**Task**
All records, minus the pictures: write them out exactly.

**Task material**
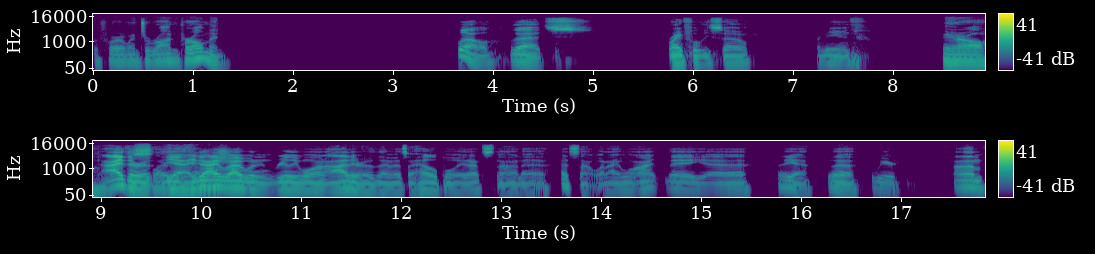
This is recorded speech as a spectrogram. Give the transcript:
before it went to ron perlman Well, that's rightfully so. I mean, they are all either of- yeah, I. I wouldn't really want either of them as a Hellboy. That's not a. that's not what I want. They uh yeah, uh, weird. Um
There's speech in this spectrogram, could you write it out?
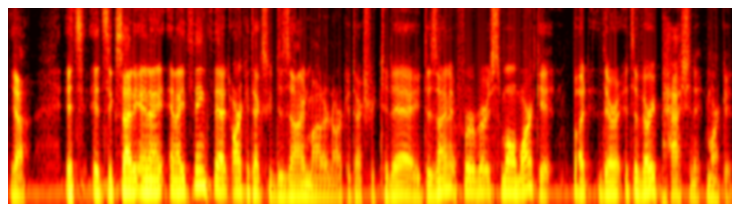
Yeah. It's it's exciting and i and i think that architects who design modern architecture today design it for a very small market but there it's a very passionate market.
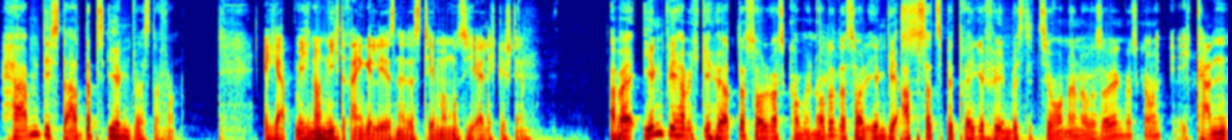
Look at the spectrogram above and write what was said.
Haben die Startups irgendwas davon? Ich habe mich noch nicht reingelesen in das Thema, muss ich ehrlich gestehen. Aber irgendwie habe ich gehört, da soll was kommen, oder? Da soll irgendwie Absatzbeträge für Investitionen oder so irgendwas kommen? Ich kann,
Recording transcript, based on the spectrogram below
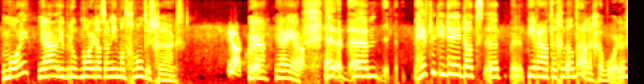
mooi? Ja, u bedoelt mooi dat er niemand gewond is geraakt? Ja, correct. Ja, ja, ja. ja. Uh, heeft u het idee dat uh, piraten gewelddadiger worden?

**Answer for the task**
This is recorded speech as a spectrogram. Give the transcript:
before it went to ron perlman Well, that's rightfully so. I mean, they are all either of- yeah, I. I wouldn't really want either of them as a Hellboy. That's not a. that's not what I want. They uh yeah, uh, weird. Um
There's speech in this spectrogram, could you write it out?
Yeah. It's it's exciting and i and i think that architects who design modern architecture today design it for a very small market but there it's a very passionate market.
Look at the spectrogram above and write what was said.
Haben die Startups irgendwas davon? Ich habe mich noch nicht reingelesen in das Thema, muss ich ehrlich gestehen. Aber irgendwie habe ich gehört, da soll was kommen, oder? Da soll irgendwie Absatzbeträge für Investitionen oder so irgendwas kommen? Ich kann,
Recording transcript, based on the spectrogram below
mooi? Ja, u bedoelt mooi dat er niemand gewond is geraakt? Ja, correct. Ja, ja, ja. ja. Uh, heeft u het idee dat uh, piraten gewelddadiger worden?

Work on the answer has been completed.